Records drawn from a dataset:
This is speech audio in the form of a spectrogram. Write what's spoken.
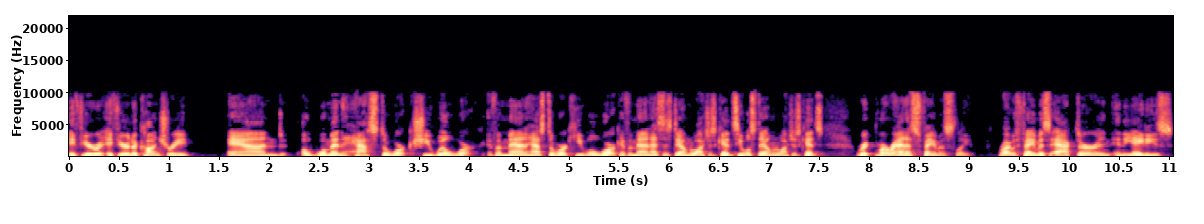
If you're if you're in a country and a woman has to work, she will work. If a man has to work, he will work. If a man has to stay home to watch his kids, he will stay home and watch his kids. Rick Moranis famously, right, was famous actor in, in the 80s.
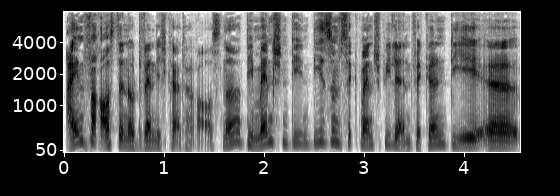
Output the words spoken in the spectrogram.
Einfach aus der Notwendigkeit heraus. Ne? Die Menschen, die in diesem Segment Spiele entwickeln, die äh,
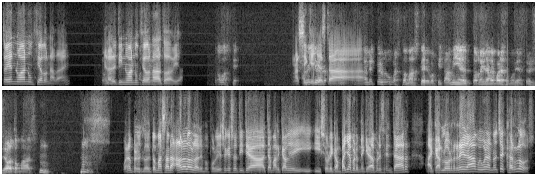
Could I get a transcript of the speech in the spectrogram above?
todavía no ha anunciado nada, ¿eh? El Atleti no ha anunciado nada todavía. Tomás, ¿qué? Así A que que- ya A está. mí que luego, pues Tomás, que Borjita. A mí el Torreira me parece muy bien, pero si se va Tomás. hmm, Bueno, pero lo de Tomás ahora, ahora lo hablaremos, porque yo sé que eso a ti te ha, te ha marcado y, y- y sobre campaña, pero me queda presentar a Carlos Reda. Muy buenas noches, Carlos.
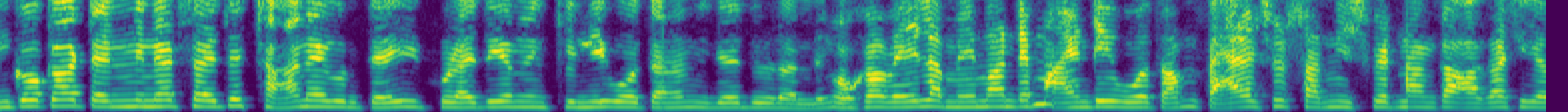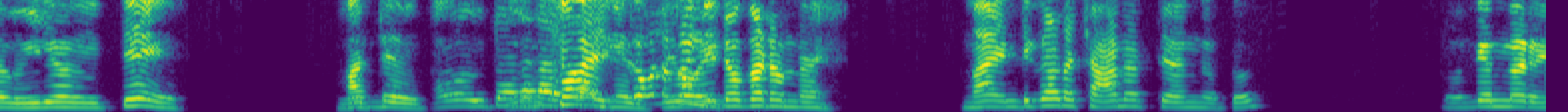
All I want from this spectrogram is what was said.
ఇంకొక టెన్ మినిట్స్ అయితే చాలా ఎగురుతాయి. ఇప్పుడైతే ఇక నేను కిందికి పోతాను ఇదే చూడాలి. ఒకవేళ మేమంటే మా ఇంటికి పోతాం. పారాషూట్స్ అన్ని ఇచ్చి పెట్టినాక ఆకాశ వీడియో ఇటు ఒకటి ఉన్నాయి. మా ఇంటికాడ చాలా వస్తాయి అన్నట్టు. ఓకే మరి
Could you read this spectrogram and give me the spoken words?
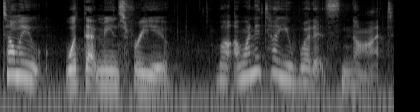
Tell me what that means for you. Well, I want to tell you what it's not.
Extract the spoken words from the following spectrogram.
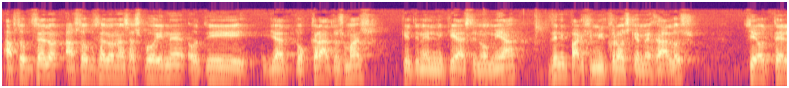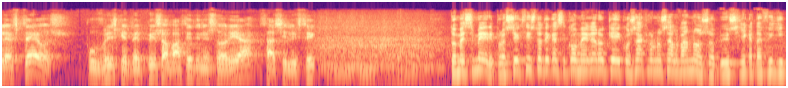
Αυτό που, θέλω, αυτό που θέλω να σας πω είναι ότι για το κράτος μας και την ελληνική αστυνομία δεν υπάρχει μικρός και μεγάλος και ο τελευταίος που βρίσκεται πίσω από αυτή την ιστορία θα συλληφθεί. Το μεσημέρι προσήχθη στο δικαστικό μέγαρο και 20χρονο Αλβανός, ο οποίος είχε καταφύγει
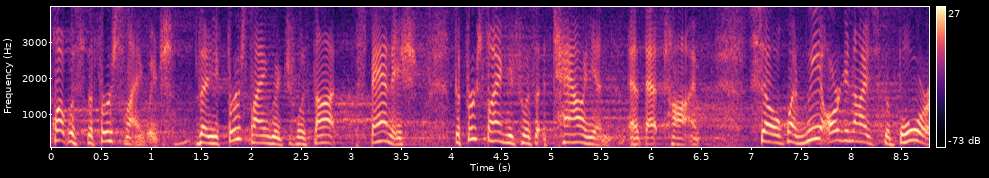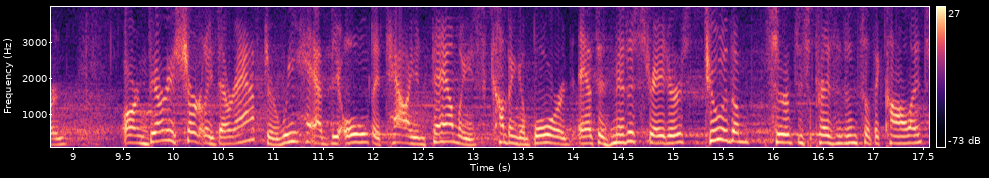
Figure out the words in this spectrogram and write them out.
what was the first language? The first language was not Spanish. The first language was Italian at that time. So when we organized the board, or very shortly thereafter, we had the old Italian families coming aboard as administrators. Two of them served as presidents of the college.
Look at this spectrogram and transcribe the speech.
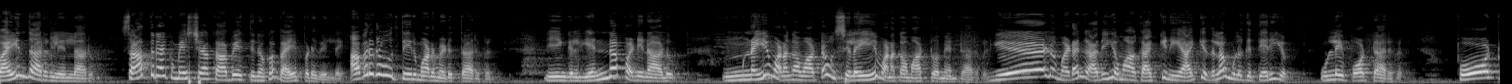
பயந்தார்கள் எல்லாரும். சாத்ராக் மேஷா காபேத்தினோக பயப்படவில்லை. அவர்கள் ஒரு தீர்மானம் எடுத்தார்கள். நீங்கள் என்ன பண்ணினாலும் உன்னையும் வணங்க மாட்டோம் சிலையையும் வணங்க மாட்டோம் என்றார்கள். ஏழு மடங்கு அதிகமாக அக்கினி ஆக்கி இதெல்லாம் உங்களுக்கு தெரியும். உள்ளே போட்டார்கள். போட்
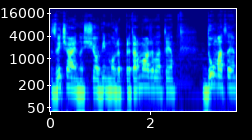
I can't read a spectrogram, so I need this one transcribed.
Звичайно, що він може притормажувати, думати.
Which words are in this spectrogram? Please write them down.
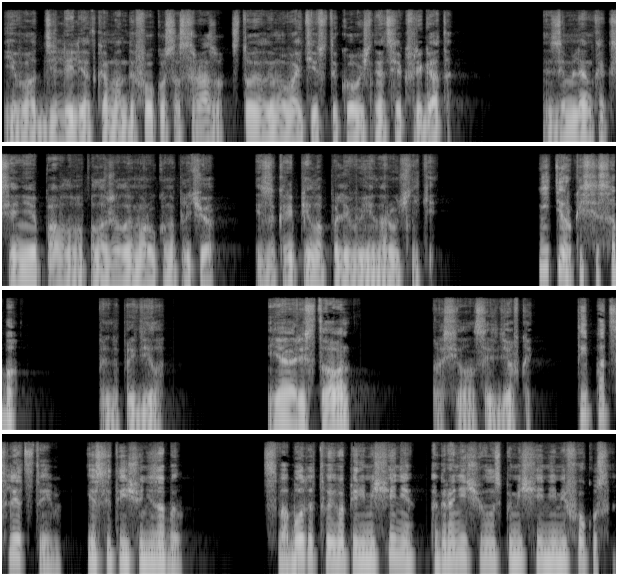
Его отделили от команды фокуса сразу, стоило ему войти в стыковочный отсек фрегата. Землянка Ксения Павлова положила ему руку на плечо и закрепила полевые наручники. «Не дергайся, Сабо», — предупредила. «Я арестован?» — спросил он с издевкой. «Ты под следствием, если ты еще не забыл. Свобода твоего перемещения ограничивалась помещениями фокуса.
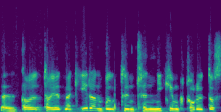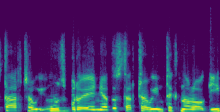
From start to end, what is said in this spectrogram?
E, to, to jednak Iran był tym czynnikiem, który dostarczał im uzbrojenia, dostarczał im technologii.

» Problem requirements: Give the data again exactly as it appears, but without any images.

» Finished task:
This is speech audio in the form of a spectrogram. Write what's spoken.
If you're if you're in a country and a woman has to work, she will work. If a man has to work, he will work. If a man has to stay home to watch his kids, he will stay home and watch his kids. Rick Moranis famously, right, was famous actor in, in the 80s.
Output the words spoken in the spectrogram.
Einfach aus der Notwendigkeit heraus. Ne? Die Menschen, die in diesem Segment Spiele entwickeln, die äh,
Could I get a transcript of the speech in the spectrogram above?
todavía no ha anunciado nada, ¿eh? El Atleti no ha anunciado nada todavía. Tomás, ¿qué? Así A que que- ya A está. mí que luego, pues Tomás, que Borjita. A mí el Torreira me parece muy bien, pero si se va Tomás. hmm, Bueno, pero lo de Tomás ahora, ahora lo hablaremos, porque yo sé que eso a ti te ha, te ha marcado y, y- y sobre campaña, pero me queda presentar a Carlos Reda. Muy buenas noches, Carlos.
All I want from this spectrogram is what was said.
ఇంకొక టెన్ మినిట్స్ అయితే చాలా ఎగురుతాయి. ఇప్పుడైతే ఇక నేను కిందికి పోతాను ఇదే చూడాలి. ఒకవేళ మేమంటే మా ఇంటికి పోతాం. పారాషూట్స్ అన్ని ఇచ్చి పెట్టినాక ఆకాశ వీడియో ఇటు ఒకటి ఉన్నాయి. మా ఇంటికాడ చాలా వస్తాయి అన్నట్టు. ఓకే మరి
Could you read this spectrogram and give me the spoken words?
Tell me what that means for you. Well, I want to tell you what it's not.
Extract the spoken words from the following spectrogram.
Αυτό που, θέλω, αυτό που θέλω να σας πω είναι ότι για το κράτος μας και την ελληνική αστυνομία δεν υπάρχει μικρός και μεγάλος και ο τελευταίος που βρίσκεται πίσω από αυτή την ιστορία θα συλληφθεί. Το μεσημέρι προσήχθη στο δικαστικό μέγαρο και 20χρονο Αλβανός, ο οποίος είχε καταφύγει
Figure out the words in this spectrogram and write them out.
what was the first language? The first language was not Spanish. The first language was Italian at that time. So when we organized the board, or very shortly thereafter, we had the old Italian families coming aboard as administrators. Two of them served as presidents of the college.
Look at this spectrogram and transcribe the speech.
பயந்தார்கள் எல்லாரும். சாத்ராக் மேஷா காபேத்தினோக பயப்படவில்லை. அவர்கள் ஒரு தீர்மானம் எடுத்தார்கள். நீங்கள் என்ன பண்ணினாலும் உன்னையும் வணங்க மாட்டோம் சிலையையும் வணங்க மாட்டோம் என்றார்கள். ஏழு மடங்கு அதிகமாக அக்கினி ஆக்கி இதெல்லாம் உங்களுக்கு தெரியும். உள்ளே போட்டார்கள். போட்
I can't read a spectrogram, so I need this one transcribed.
Звичайно, що він може притормажувати, думати.
Which words are in this spectrogram? Please write them down.
Его отделили от команды фокуса сразу, стоило ему войти в стыковочный отсек фрегата. Землянка Ксения Павлова положила ему руку на плечо и закрепила полевые наручники. «Не дергайся, Сабо», — предупредила. «Я арестован?» — спросил он с издевкой. «Ты под следствием, если ты еще не забыл. Свобода твоего перемещения ограничивалась помещениями фокуса.
From start to end, what is said in this spectrogram?
E, to, to jednak Iran był tym czynnikiem, który dostarczał im uzbrojenia, dostarczał im technologii.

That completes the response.